Meanwhile, in most mastering sessions, a mastering engineer usually has one set of speakers that is well-placed, and they know every decision is the proper decision.

So when you’re a mixing and mastering room, you know that the room is better qualified to make sure nothing is lost in translation.

We just talked about the ideal mix room. What makes an ideal mastering room?

Let me relate my past experiences as a mix engineer to answer that question. Often I would finish my mix in the studio using nearfields and mains. Then after that in mastering, I frequently had the feeling that the mix wasn’t well represented – the vocals in particular. I’d walk into the mastering room and hear all these extra details that weren’t audible when I was mixing. It really changed my viewpoint on the mix.

It got to the point that I would bring $300,000 worth of rack gear into mastering so I could make changes. You could really hear how just a half dB makes a difference in the mix.

This setup at BB4 makes things a lot easier in that regard. Now when someone sends a mix in here for me to master, and I have to manipulate it to the point where I’ve changed things by several dB – that’s when you know the mix could have been tighter. But when you’ve got a really good mix and all you’re doing is slight adjustments of colorization and feel, that’s when you know the mix is tight, and you’re just adding the cherry on top.

That’s what mastering should be about: You’re using less gear, so there’s less colorization and you get a leaner, warmer, bigger sound.

So what are the special things that can happen when you combine a mixing and mastering room like this?

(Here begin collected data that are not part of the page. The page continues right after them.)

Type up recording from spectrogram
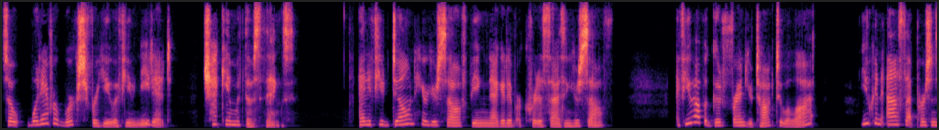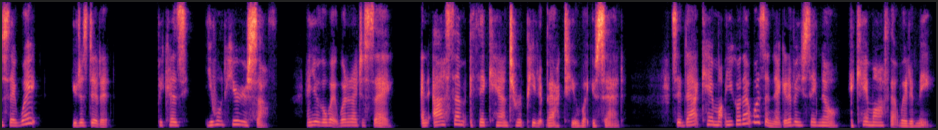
So, whatever works for you, if you need it, check in with those things. And if you don't hear yourself being negative or criticizing yourself, if you have a good friend you talk to a lot, you can ask that person to say, Wait, you just did it because you won't hear yourself. And you'll go, wait, what did I just say? And ask them if they can to repeat it back to you what you said. Say that came off. You go, that was a negative. And you say, no, it came off that way to me.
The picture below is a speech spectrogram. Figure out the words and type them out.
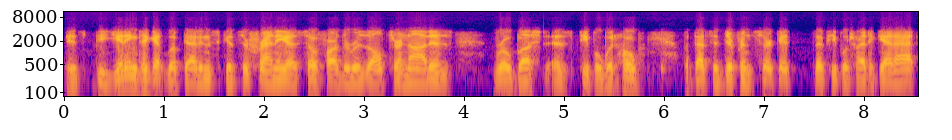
It's beginning to get looked at in schizophrenia. So far, the results are not as robust as people would hope, but that's a different circuit that people try to get at.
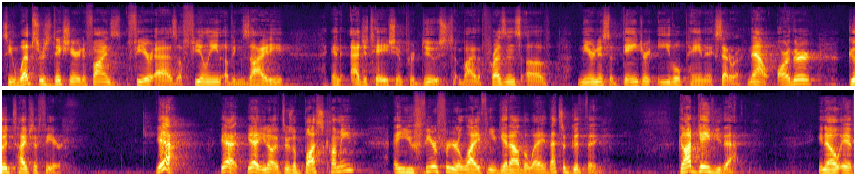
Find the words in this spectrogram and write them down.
See, Webster's dictionary defines fear as a feeling of anxiety and agitation produced by the presence of nearness of danger, evil, pain, etc. Now, are there good types of fear? Yeah. Yeah, yeah. You know, if there's a bus coming and you fear for your life and you get out of the way, that's a good thing. God gave you that. You know, if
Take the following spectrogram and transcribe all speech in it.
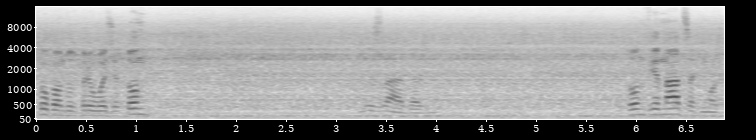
Сколько он тут привозит тонн? Не знаю даже. Тонн 12 может.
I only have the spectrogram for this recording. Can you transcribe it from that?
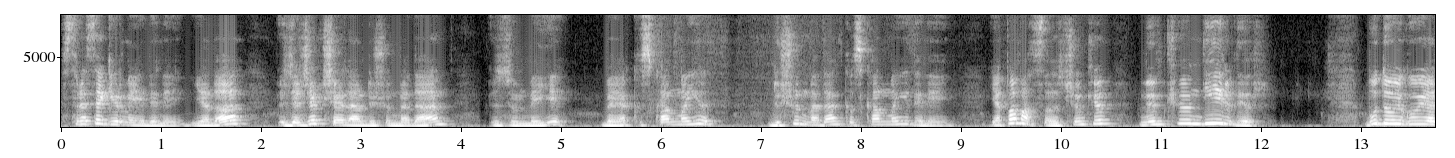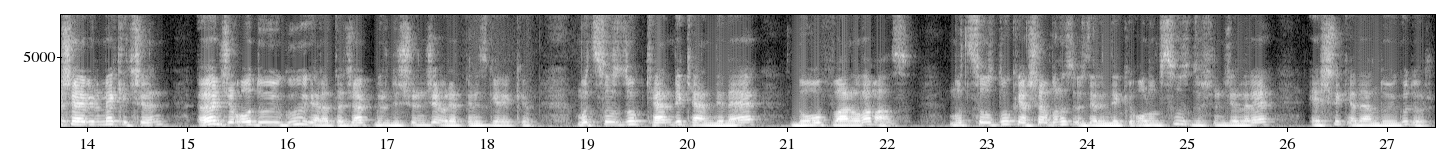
strese girmeyi deneyin. Ya da üzecek şeyler düşünmeden üzülmeyi veya kıskanmayı düşünmeden kıskanmayı deneyin. Yapamazsınız çünkü mümkün değildir. Bu duyguyu yaşayabilmek için Önce o duyguyu yaratacak bir düşünce öğretmeniz gerekiyor. Mutsuzluk kendi kendine doğup var olamaz. Mutsuzluk yaşamınız üzerindeki olumsuz düşüncelere eşlik eden duygudur.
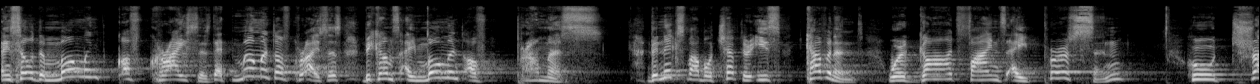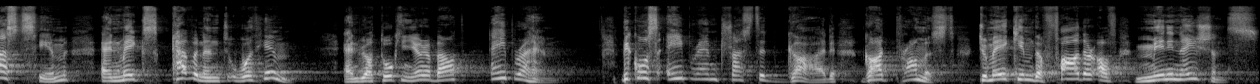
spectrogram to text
And so the moment of crisis, that moment of crisis becomes a moment of promise. The next Bible chapter is covenant, where God finds a person who trusts him and makes covenant with him. And we are talking here about Abraham. Because Abraham trusted God, God promised to make him the father of many nations.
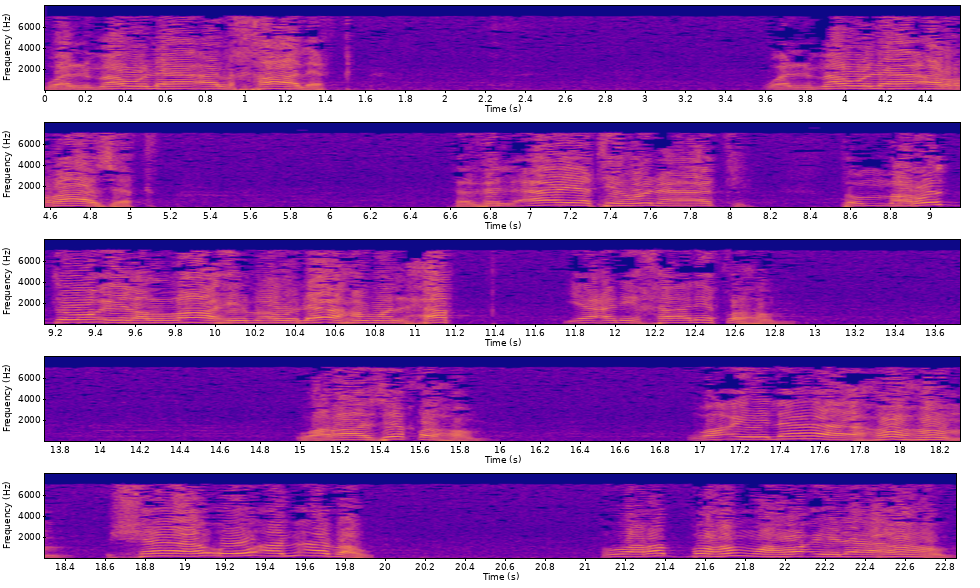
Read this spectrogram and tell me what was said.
والمولى الخالق والمولى الرازق. ففي الآية هناك ثم ردوا إلى الله مولاهم الحق يعني خالقهم. ورازقهم وإلههم شاءوا أم أبوا هو ربهم وهو إلههم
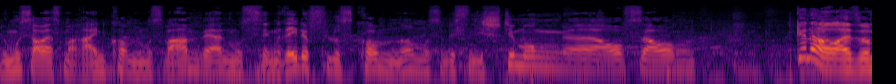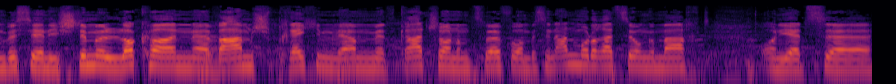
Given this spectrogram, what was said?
du musst auch erstmal reinkommen, musst warm werden, musst in den Redefluss kommen, ne? musst ein bisschen die Stimmung äh, aufsaugen. Genau, also ein bisschen die Stimme lockern, äh, warm sprechen. Wir haben jetzt gerade schon um 12 Uhr ein bisschen Anmoderation gemacht und jetzt äh,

First and foremost, the engineer will no longer be surprised by what they get back from mastering. Often, after working in other facilities a mix engineer will submit a mix to get mastered, and then when they get the mastered product back it throws them for a loop. It’s been mixed so meticulously to meet their criteria for record, then it comes back and it’s been changed significantly. It can create a huge conflict between the mix engineer and the mastering engineer.

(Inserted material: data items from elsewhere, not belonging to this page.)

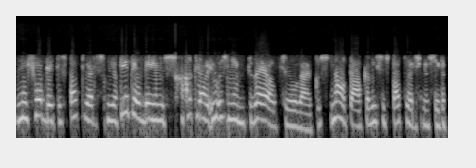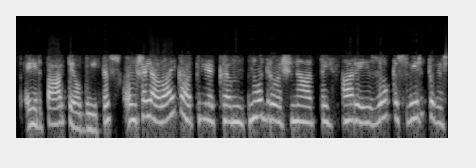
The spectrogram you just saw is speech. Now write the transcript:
Nu, šobrīd tas patvērsmju piepildījums atļauj uzņemt vēl cilvēkus. Nav tā, ka visas patvērsmes ir, ir pārpildītas. Un šajā laikā tiek um, nodrošināti arī zupas virtuves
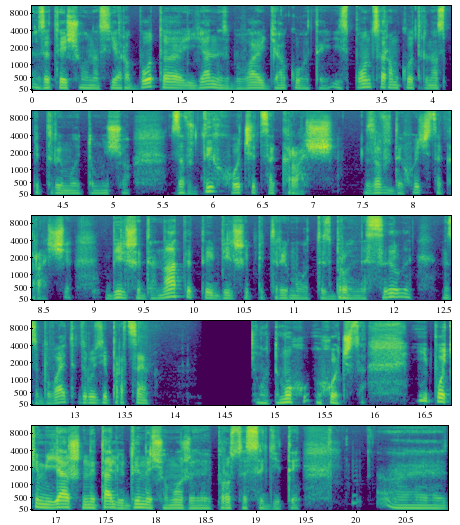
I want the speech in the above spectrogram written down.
за те, що у нас є робота, і я не забуваю дякувати і спонсорам, котрі нас підтримують, тому що завжди хочеться краще. Завжди хочеться краще. Більше донатити, більше підтримувати Збройні сили. Не забувайте, друзі, про це. От, тому хочеться. І потім я ж не та людина, що може просто сидіти. Е,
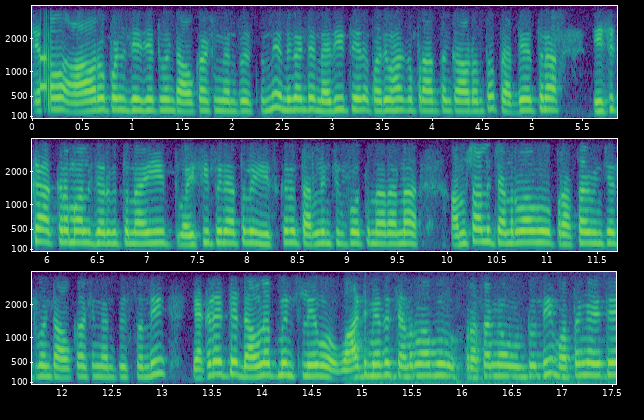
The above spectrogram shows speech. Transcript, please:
తీవ్ర ఆరోపణలు చేసేటువంటి అవకాశం కనిపిస్తుంది. ఎందుకంటే నదీ తీర పరివాహక ప్రాంతం కావడంతో పెద్ద ఎత్తున ఇసుక అక్రమాలు జరుగుతున్నాయి. వైసీపీ నేతలు ఇసుకను తరలించకపోతున్నారన్న అంశాలు చంద్రబాబు ప్రస్తావించేటువంటి అవకాశం కనిపిస్తుంది. ఎక్కడైతే డెవలప్మెంట్స్ లేవో వాటి మీద చంద్రబాబు ప్రసంగం ఉంటుంది. మొత్తంగా అయితే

This unified scenario at BB4 takes that disconnect out of the loop. When you have the same vision between the mix and the mastering process, there are no more surprises. That’s the wonderful thing about it.

What it comes down to is the faster workflow of mixing, mastering or both in the room. If you’re mixing here at BB4, and it’s going somewhere else for mastering, that’s where the advantages comes in: The mix engineer will be pleasantly surprised, because they’ll get their material back from Sterling Sound or wherever and say, “This is what I want the record to feel like.” That’s a win for everybody.

The artist won’t have many surprises either. That’s good, because what I’ve seen happen at other facilities is the artist says, “We approved the rough, but this master doesn’t sound like it. Now we want it mastered again.” The BB4 workflow puts that kind of thing in the past – fewer surprises saves time and money.

What response have you been getting from people who hear about the combined mix and mastering room design at BB4?

Music professionals will say that it’s better to have someone else master the record. I agree that’s true, but there’s no reason that it can’t be done in the same room where it was mixed.

A mix engineer works through the night, then the mastering engineer walks in, sits at the same console, get the track up, and also has the mix available from a multitrack level. There are no more recalls that have to be done – you don’t have to do a recall, get a new print, and get that product back to mastering. That can eat up a week or two of time that is very precious.

Whereas in the BB4 scenario, we can save all that time, not stress about it, and meet our deadlines. This is a one-stop shop.

Studio design doesn’t take a leap very often – what’s it like working with a whole new paradigm of audio facility at BB4?

This is exciting because it changes the workflow. It changes the way a record can be done, and in a great way: This room provides better quality, with less time spent, and better asset management. Everything is in one place – it’s really simple.

— BB4

Kiara Mudd